Another dimension of the ecosystem to enable social enterprises to build back better is social (impact) investment markets. Social investment is a common theme in the world of policy, particularly in Europe. The UK is the world’s largest social investment market, worth £3.5 billion. There are many investments and funding opportunities for social enterprises and Big Society Capital is working to increase access to investment. It is imperative that social organisations understand the finance systems in their region and the relationship between the typology of social impact and the investment.
Social impact measurement
Regardless of the significance of the social intervention, evidence of the impact created is crucial to funders, policymakers and the wider society. Impact measurement and reporting systems are vital instruments to establish legitimacy. Although many social enterprises face the challenge of identifying the right tool or framework for measuring impact, there are organisations and research papers that identify tools to capture the impact created. The New Economic Foundation is one such organisation, with a list of over twenty social impact tools for organisations in the third sector.
Networks and mutual support mechanisms differ across regions; however, they are important resources for collaboration. Networks can be formal (i.e. the School for Social Entrepreneurs) or informal (i.e. social networks). Networks that serve as incubators tend to provide resources through Corporate Social Responsibility funds, mentoring and workspace for innovation. The Global Social Entrepreneurship Network is one organisation that supports early stage social start-ups. More established social enterprises can network through membership at Social Enterprise UK, the British Council for social enterprise reports, and initiatives across the UK Commonwealth countries.
Finally, the specialist business development services and support dimension recommends seeking tailored business support for enterprise development or growth. Specialist support is now offered by universities and independent research centres, whose primary role is to contribute to knowledge on this topic. One of the most popular research centres is the Skoll Centre for Social Entrepreneurship at the University of Oxford. Collaborations between universities and social innovation hubs are becoming popular and more accessible. For example, in Rotterdam, a foundation and the city established a network of specialist advisors to train students from a business school to provide six-month mentorship programme for start-ups.
To conclude, social enterprises are game-changers and social impact creators can succeed and fail like any other business model; however, their fundamental principle for addressing social, economic and environmental issues places them in the best position to tackle the implications of COVID, both at local and regional levels. To address these challenges, the six dimensions of the social enterprise ecosystem discussed above are pivotal to building back a better and fairer society.
Dr Sally Kah is a social entrepreneurship researcher, and lecturer in business.
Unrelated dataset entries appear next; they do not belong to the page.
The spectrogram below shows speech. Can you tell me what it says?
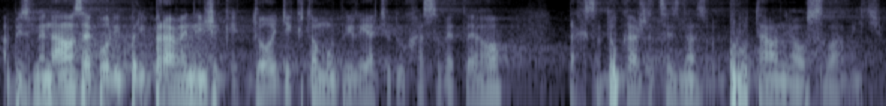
Aby sme naozaj boli pripravení, že keď dojde k tomu vyliatiu Ducha Svetého, tak sa dokáže cez nás brutálne oslaviť.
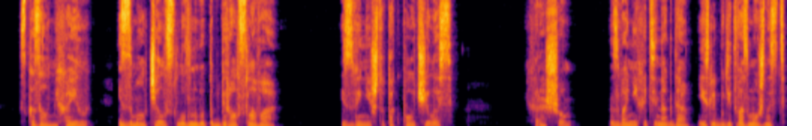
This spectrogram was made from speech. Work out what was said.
— сказал Михаил и замолчал, словно бы подбирал слова. «Извини, что так получилось». «Хорошо. Звони хоть иногда, если будет возможность»,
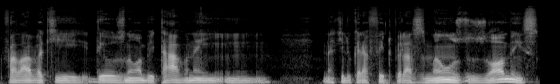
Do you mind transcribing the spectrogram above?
falava que Deus não habitava né, em, naquilo que era feito pelas mãos dos homens.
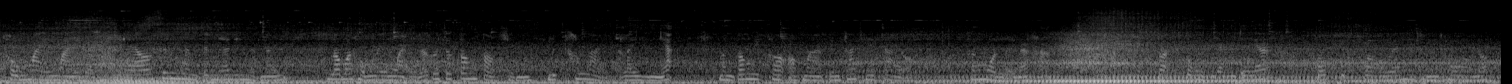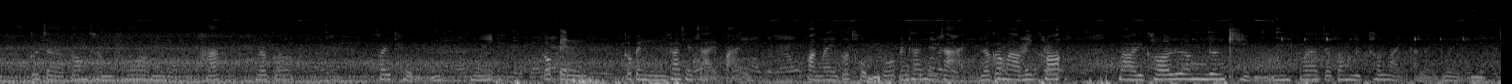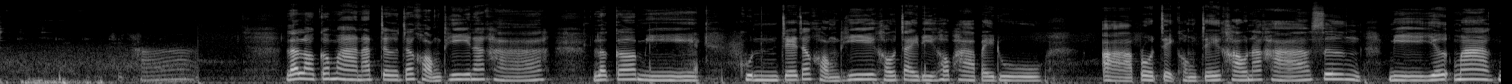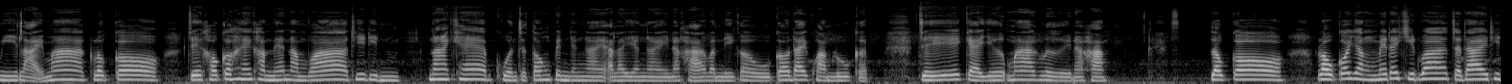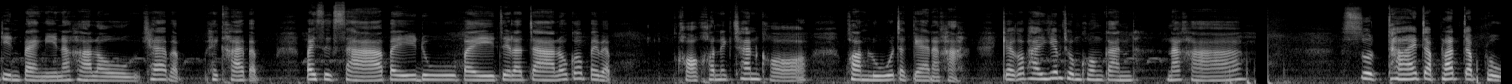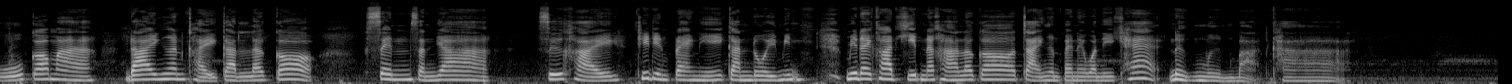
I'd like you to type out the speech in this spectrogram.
ถมใหม่ๆแบบนี้แล้ว ซึ่งมันเป็นเนื้อดินแบบนั้น เรามาถมใหม่ๆ แล้วก็จะต้องต่อเข็มลึกเท่าไหร่อะไรอย่างเงี้ย มันต้องวิเคราะห์ออกมาเป็นค่าใช้จ่ายออกทั้งหมดเลยนะคะก็ตรงอย่างตรงเนี้ยเขาขุดคลองไว้ให้ทำท่อเนาะก็จะต้องทำท่อมีบ่อพัก แล้วก็ค่อยถมนี้ก็เป็นก็เป็นค่าใช้จ่ายไป ฝั่งในก็ถมก็เป็นค่าใช้จ่าย แล้วก็มาวิเคราะห์มาวิเคราะห์เรื่องเรื่องเข็มว่าจะต้องลึกเท่าไหร่อะไรด้วยอันนี้ แล้วเราก็มานัดเจอเจ้าของที่นะคะ แล้วก็มีคุณเจ๊เจ้าของที่เขาใจดีเขาพาไปดูอ่าโปรเจกต์ของเจ๊เขานะคะ ซึ่งมีเยอะมากมีหลายมาก แล้วก็เจ๊เขาก็ให้คำแนะนำว่าที่ดินหน้าแคบควรจะต้องเป็นยังไงอะไรยังไงนะคะ วันนี้เราก็ได้ความรู้กับเจ๊แกเยอะมากเลยนะคะ แล้วก็เราก็ยังไม่ได้คิดว่าจะได้ที่ดินแปลงนี้นะคะ เราแค่แบบคล้ายๆแบบไปศึกษาไปดูไปเจรจาแล้วก็ไปแบบขอคอนเน็ชันขอความรู้จากแกนะคะ แกก็พาเยี่ยมชมโครงการนะคะ สุดท้ายจับพลัดจับผลูก็มาได้เงื่อนไขกันแล้วก็เซ็นสัญญา ซื้อขายที่ดินแปลงนี้กันโดยมิไม่ได้คาดคิดนะคะ แล้วก็จ่ายเงินไปในวันนี้แค่ 10,000 บาทค่ะ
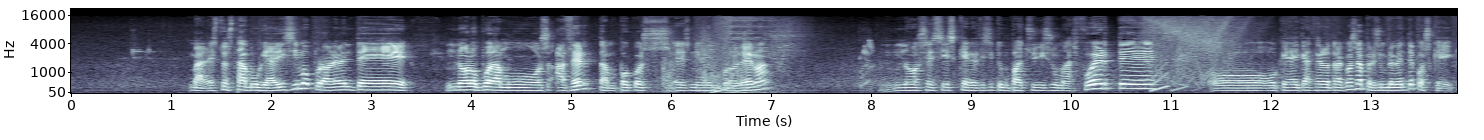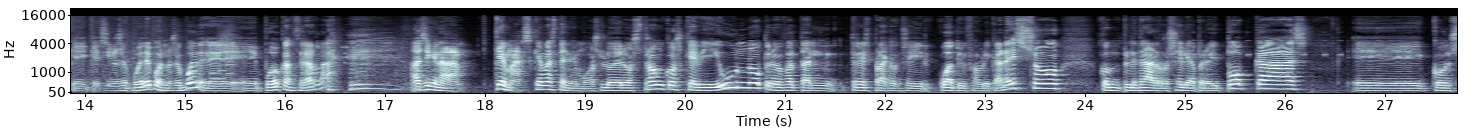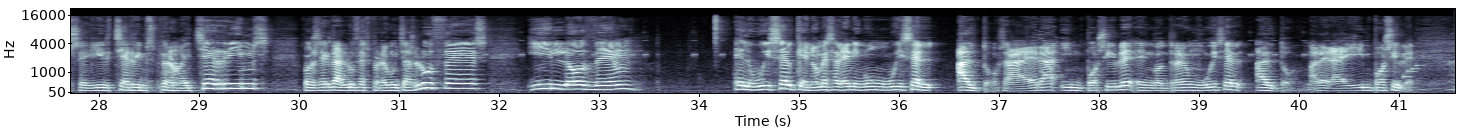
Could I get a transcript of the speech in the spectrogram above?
Vale, esto está bugueadísimo, probablemente no lo podamos hacer, tampoco es ningún problema. No sé si es que necesito un Pachirisu más fuerte o, que hay que hacer otra cosa, pero simplemente pues que, si no se puede, pues no se puede. Eh, eh, puedo cancelarla. Así que nada, ¿qué más? ¿Qué más tenemos? Lo de los troncos que vi uno, pero me faltan tres para conseguir cuatro y fabricar eso. Completar a Roselia, pero hay pocas. Eh, conseguir cherrims, pero no hay cherrims. Conseguir las luces, pero hay muchas luces. Y lo de el whistle, que no me sale ningún whistle alto. O sea, era imposible encontrar un whistle alto, ¿vale? Era imposible.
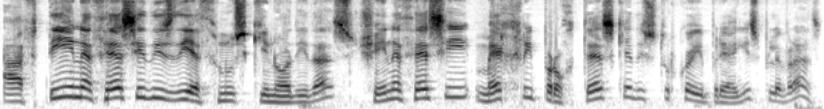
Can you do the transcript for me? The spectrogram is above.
Αυτή είναι θέση της διεθνούς κοινότητας και είναι θέση μέχρι προχτές και της τουρκοϊπριακής πλευράς.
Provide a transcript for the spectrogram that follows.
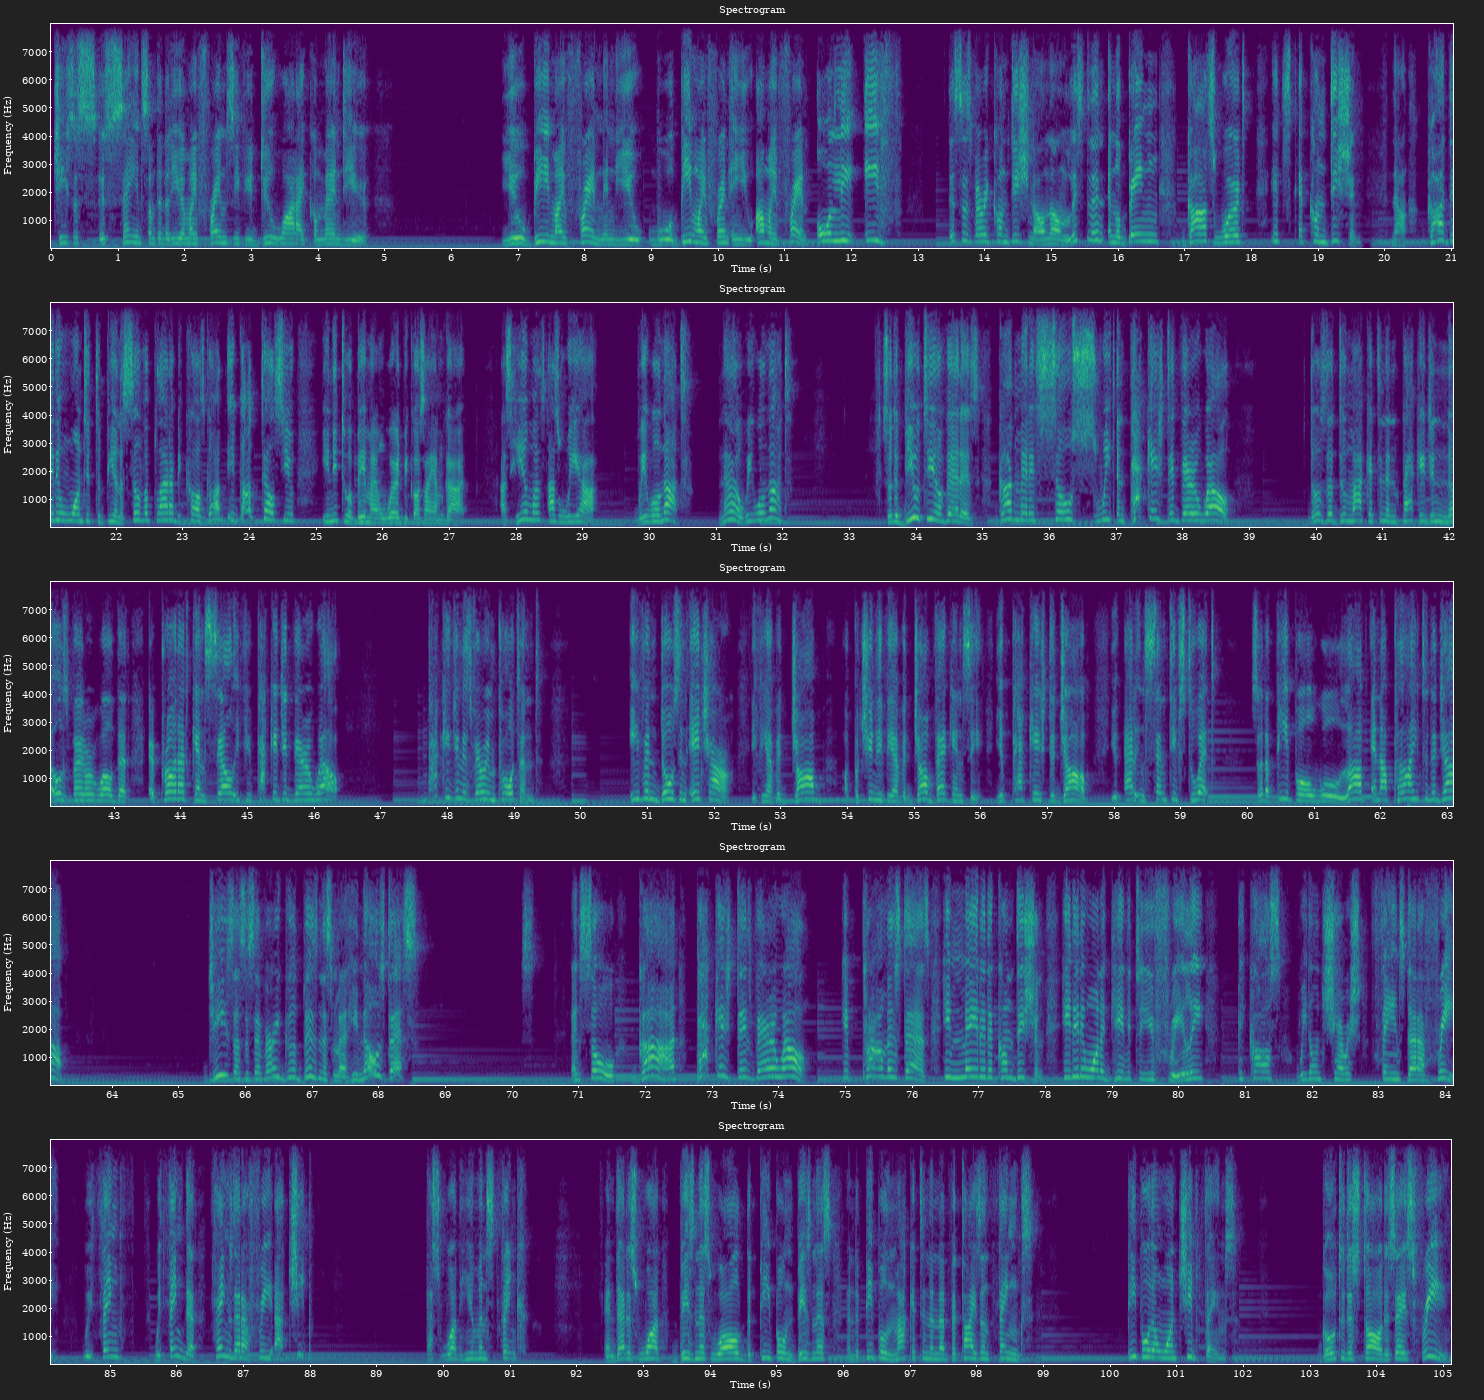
Jesus is saying something that you are my friends if you do what I command you. You'll be my friend, and you will be my friend, and you are my friend only if this is very conditional. Now, listening and obeying God's word, it's a condition. Now, God didn't want it to be on a silver platter because God, if God tells you, you need to obey my word because I am God. as humans as we are, we will not. No, we will not. So the beauty of it is God made it so sweet and packaged it very well. Those that do marketing and packaging knows very well that a product can sell if you package it very well. Packaging is very important. Even those in HR, if you have a job opportunity, if you have a job vacancy, you package the job, you add incentives to it so that people will love and apply to the job. Jesus is a very good businessman. He knows this. And so God packaged it very well. He promised us. He made it a condition. He didn't want to give it to you freely because we don't cherish things that are free. We think we think that things that are free are cheap. That's what humans think. And that is what business world, the people in business and the people in marketing and advertising thinks. People don't want cheap things. Go to the store, they say it's free,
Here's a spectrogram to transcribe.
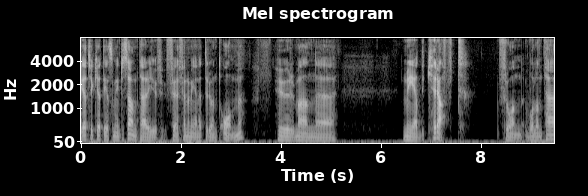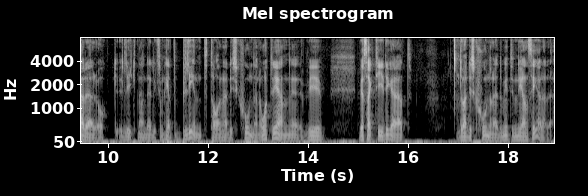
jag tycker att det som är intressant här är ju fenomenet runt om. Hur man eh, med kraft från volontärer och liknande liksom helt blint tar den här diskussionen. Återigen, eh, vi, vi har sagt tidigare att de här diskussionerna de är inte nyanserade.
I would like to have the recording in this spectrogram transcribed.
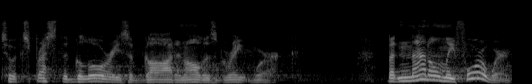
to express the glories of God and all his great work. But not only forward,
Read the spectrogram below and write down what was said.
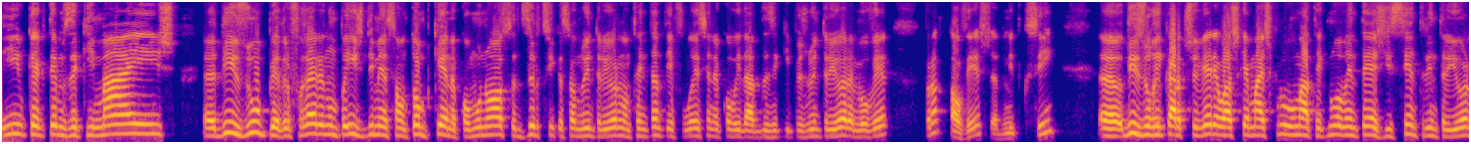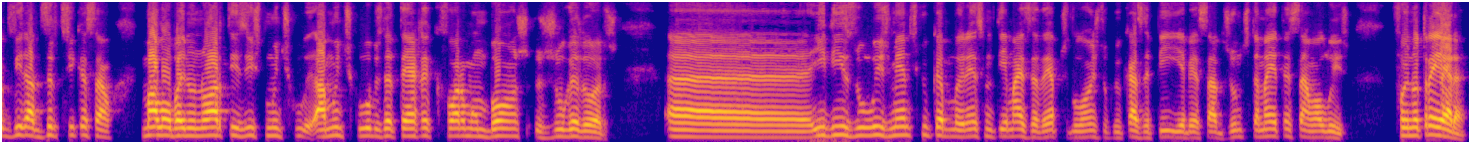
e o que é que temos aqui mais? Uh, diz o Pedro Ferreira, num país de dimensão tão pequena como o nosso, a desertificação do interior não tem tanta influência na qualidade das equipas do interior, a meu ver. Pronto, talvez, admito que sim. Uh, diz o Ricardo Xavier, eu acho que é mais problemático no Alentejo e centro-interior devido à desertificação. Mal ou bem no norte, existe muitos, há muitos clubes da terra que formam bons jogadores. Uh, e diz o Luís Mendes que o Meirense metia mais adeptos de longe do que o Casa Pi e a Bessado juntos. Também, atenção, ao Luís, foi noutra era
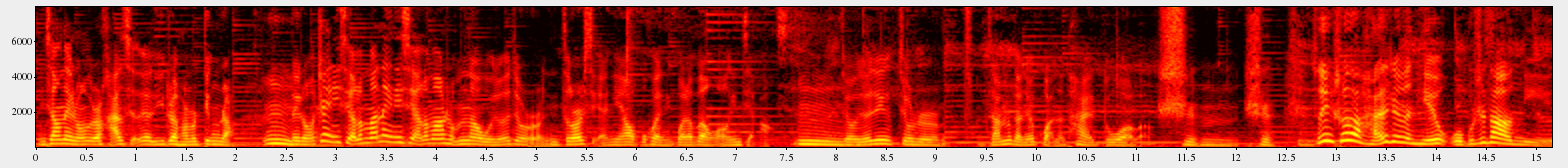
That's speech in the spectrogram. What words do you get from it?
你像那种比如孩子写作业一直在旁边盯着，嗯那种，这你写了吗？那你写了吗？什么的，我觉得就是你自个儿写，你要不会，你过来问我，我给你讲。嗯，就我觉得这个就是咱们感觉管的太多了，是嗯，是，所以说到孩子这问题，我不知道你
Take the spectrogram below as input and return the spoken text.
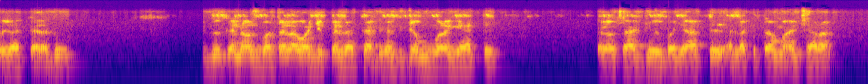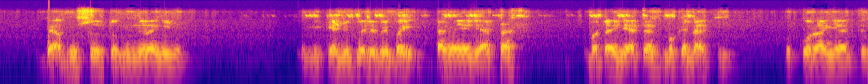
Tak zakat lah tu. Kan Allah SWT wajibkan zakat dengan tujuan mengurangi harta. Kalau sahaja banyak harta adalah ketamaan syarat. Tidak berusaha untuk menguranginya. Demikian juga lebih baik tangan yang di atas sebab tadi di atas bukan daki. Berkurangnya harta.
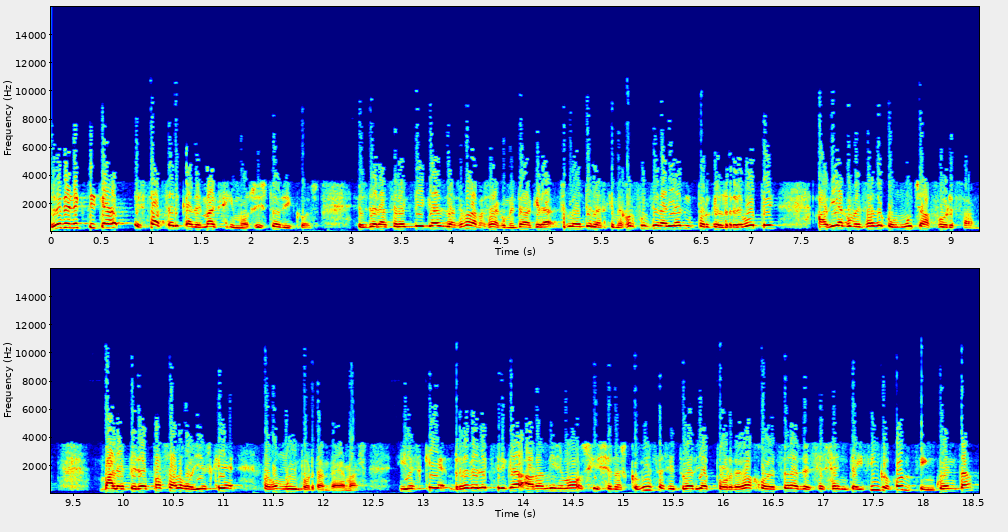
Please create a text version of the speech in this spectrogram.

She investigates the social impact of social enterprise in the UK.
Sally is currently working on projects that examine the social impact of vocational education and training programme on young women and, the social impact practice of social enterprises in specific regions of the UK. She has presented her research at recognised conferences – International Social Innovation Research Conference, Institute for Small Business and Entrepreneurship and the British Academy of Management.